It’s amazing how your subconscious can solve problems for you when you ignore them for a bit.
Do you have to do it all yourself? If the answer is no, then don’t. Share the load. And don’t forget, you don’t have to be the boss to delegate. You can often simply ask colleagues and friends for help. They’ll give you the chance to return the favor sometime.
10. Talk things over with your significant other.
I try not to bore my wife with every little problem that comes up in my work. However, she’s a great sounding board, and frankly smarter than I am in a lot of areas. Talking for a few minutes with her makes things less stressful. (I try to return the favor, but honestly I think I get more than I give in this particular department. Sorry, honey.)
11. Write stuff down.
Sometimes things become more manageable just by writing them down. A top military officer I knew kept a journal during the invasion of Iraq. He so worried and stressed that he only had time to write one haiku per day, but it helped him keep his head on straight.

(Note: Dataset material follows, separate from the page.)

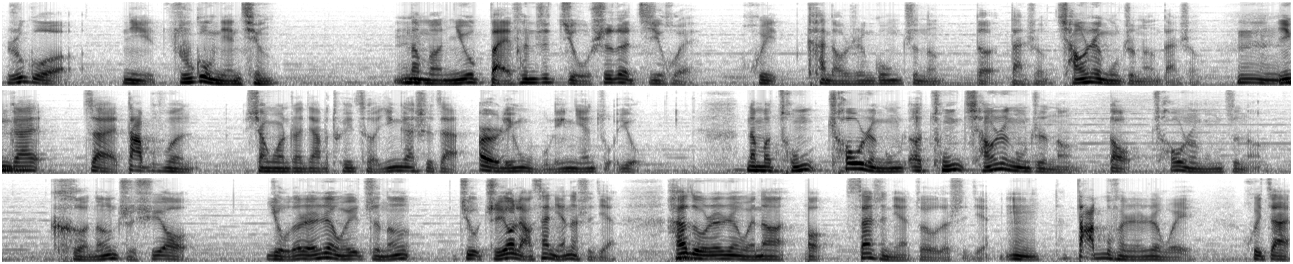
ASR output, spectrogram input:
如果你足够年轻，那么你有百分之九十的机会会看到人工智能的诞生，强人工智能的诞生。嗯应该在大部分相关专家的推测，应该是在二零五零年左右。那么从超人工呃从强人工智能到超人工智能，可能只需要，有的人认为只能就只要两三年的时间，还有人认为呢要三十年左右的时间。嗯大部分人认为会在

Here’s a sample from May 11, 2003, in case you’re curious, about realizing we might have gone to war over weapons of mass destruction that didn’t actually exist:
Where is WMD?

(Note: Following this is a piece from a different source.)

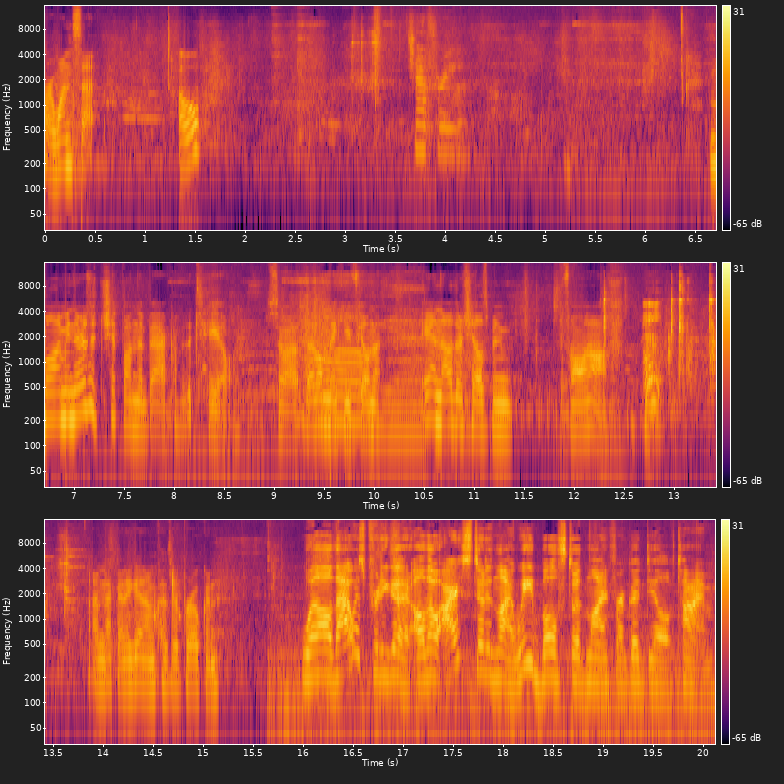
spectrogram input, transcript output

What a kick if he has none
‘Sorry about that.’
12. Take a nap.
Everything looks better in the morning. It also looks better after a 30-minute cat nap. Granted, this isn’t always the most practical suggestion if you’re working for someone else, but if you’re your own boss, it’s awesome. (To my former coworker–you know who you are–we all knew that you took naps on the couch in the second floor lounge. Nicely done.)
13. Map your progress.

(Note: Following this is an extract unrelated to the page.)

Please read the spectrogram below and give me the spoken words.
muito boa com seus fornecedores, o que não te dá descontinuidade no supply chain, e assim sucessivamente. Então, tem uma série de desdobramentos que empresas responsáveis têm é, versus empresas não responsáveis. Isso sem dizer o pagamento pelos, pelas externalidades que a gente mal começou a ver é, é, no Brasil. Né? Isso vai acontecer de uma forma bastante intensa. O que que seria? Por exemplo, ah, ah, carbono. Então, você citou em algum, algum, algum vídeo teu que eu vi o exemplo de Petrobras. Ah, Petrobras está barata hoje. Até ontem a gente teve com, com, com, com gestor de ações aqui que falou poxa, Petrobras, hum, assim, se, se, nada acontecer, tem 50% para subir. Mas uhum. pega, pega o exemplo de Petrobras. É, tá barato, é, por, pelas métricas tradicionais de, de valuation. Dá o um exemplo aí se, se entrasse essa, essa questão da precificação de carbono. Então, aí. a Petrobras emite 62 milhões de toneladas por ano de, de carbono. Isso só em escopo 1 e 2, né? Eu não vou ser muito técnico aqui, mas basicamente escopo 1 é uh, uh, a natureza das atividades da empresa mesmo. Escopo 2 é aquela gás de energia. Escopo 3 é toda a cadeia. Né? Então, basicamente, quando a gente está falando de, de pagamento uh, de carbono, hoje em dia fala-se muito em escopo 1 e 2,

I had a friend who used to create to-do lists that included things she’d already done, just so she could go back and cross them out. Then I tried it once, just to put in perspective how much I’d accomplished during a particularly rough day. It worked.
14. Drink (water).
Studies have shown increasing your water intake improves your mood. Even though it’s supposed to take longer than just drinking a bottle or two, I find that water has a placebo effect. It makes me feel better because I know I’m doing something small that’s health-positive.
15. Turn stuff down.
Sometimes you have to say no. Sometimes you even have to say, “I know I said yes before–but I have to say no, now.” Of course, you don’t want to make a practice of this and develop a reputation for unreliability. Still, maybe it’s better than getting overwhelmed and getting nothing done.
16. Accomplish something different.
Sometimes procrastination strategies can actually be long-term productive. Maybe you don’t finish the task you’d put on your to-do list for today, but you find you’re in the mood to tackle something else that’s been nagging at you.
As long as the timing on the first task isn’t too critical (I mean, if you’re a trauma surgeon, maybe skip this suggestion), and you actually follow through on the second task–there’s little harm done.
17. Clean things up.
I’ve been reading and implementing The Life Changing Magic of Tidying Up. Let’s just say I’m a convert. Clearing your living and working spaces has a profound calming effect. Take a few minutes to straighten up something that’s bothering you, and you might see things in a whole new light.